Give Us a Break
Co-Founder, Pinnacle Partnerships
Being a parent is hard. It’s hard for all parents. Sleepless nights, worry, doctor’s appointments, time off of work. The list goes on.
However, when parents, like myself, are raising kids with mental health needs, it is exponentially more tiring, more sleepless and more worrisome. Oh, time off of work? Forget it. Almost every parent I know raising a child with mental health needs has been or is currently unemployed, on warning, or working at 2 am multiple nights per week to keep their job because of the time they take off.
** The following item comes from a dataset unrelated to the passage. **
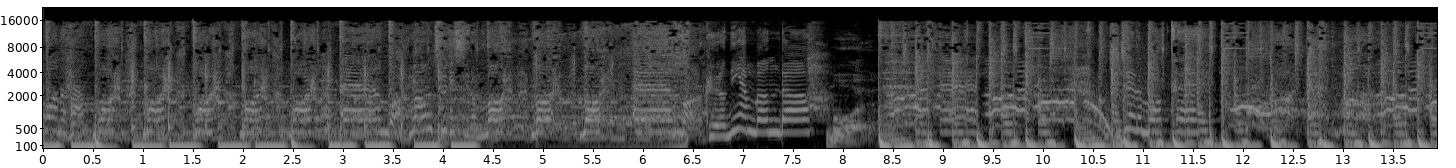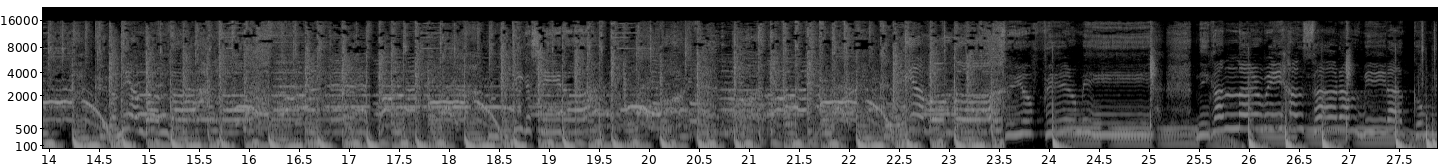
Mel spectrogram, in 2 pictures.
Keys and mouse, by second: 1.4 e, 2.4 e, 3.6 e, 4.3 e, 4.9 e, 5.6 e, 8.8 e, 9.8 e, 14.2 e, 14.9 e, 15.7 e, 17.0 e, 20.6-23.0 right drag, 23.3 Tab, 24.4 Tab, 25.4-26.9 drag, 26.9 g.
When we are at work, we are dealing with emails and phone calls related to our children. Sneaking extra break times or using entire lunch breaks to squeeze in meetings with providers. We are working to provide financially and working to be present in our child’s education and treatment.
When we are home, we have providers in and out of our homes. Appointments with doctors, psychiatrists, and therapists who only work 9-5, adding to the pressure. We are monitoring our children’s behaviors on a chart, implementing reward systems, managing behavioral escalations and helping with homework that is far too difficult for them because they haven’t been able to access education.
At night, we are answering the unanswered emails we didn’t get to or crying to our one friend that will be a listening ear. We are strategizing how we can help our kids fit into society, get jobs, find love and not be judged.
Sometimes, after all that, we lay in bed and pray that our child won’t cut themselves when we think they are asleep or we think about if we left any medications out that they may have gotten to in an attempt to end their lives. We worry that they are getting bigger and an aggressive act from their mental health could turn into a legal matter because a staff person presses charges against them.
So, we don’t sleep. We don’t stop. We don’t have that luxury...
Give us a break. Quite literally, We need respite. Time away from all of that. Because all of these problems we face are the reason why people won’t take our kids for a night or even an afternoon. They don’t know how special, fun, witty and engaging our kids are. So we need help.
Here’s how you can help us:
Family and friends:
- Offer to take our kids out. We’ll tell you if there are places that are better than others. We want them to have fun and we want you to want to do this again!
- Invite our kid to parties. We’ll stay, just like all the other parents. We’ll take care of any problems that happen, just like all the other parents.
- Check in on us. Taking our kids to grab a bite to eat or bringing something over can be a huge help, especially if you know we are in a time when things might not be going so well.
- Offer us services that give us a break. We need it. Advocate for the self-care of families.
- Stop telling us that respite services don’t exist. We know they do and we can all name at least one person we know who receives the services. Be real with us. It builds trust and that creates good outcomes.
- Support us even when you don’t understand. Because we all know you don’t. It doesn’t matter if you have been a clinician for 25 years, if you have never spent 15 days in an emergency room with your child because of mental health, then you absolutely do not understand. We know you have empathy, which is amazing and needed. There is a reason families get to the end of their rope and often times it's because we need a break and couldn’t get one.
The importance of a family having a moment to take a breath and have the opportunity to have a few hours or a weekend to not run absolutely everything around our child’s need is absolutely vital. Maybe we’ll go grocery shopping, maybe we’ll take a nap (how great would that be???), maybe we’ll spend one on one time with our other kids, or have lunch with friends, or make love to our partners. We will have a moment to be humans without a task list and a racing heart because we know our kids are having fun and we have a break from it all.
So, please- be kind, be understanding and lovingly give us a break.
Kristi Glenn is Co-Founder of Pinnacle Partnerships and a professional with lived experience of raising her own child with emotional health needs. She has worked in government, community, and direct service to support family driven care and advocate for family voice at the highest levels.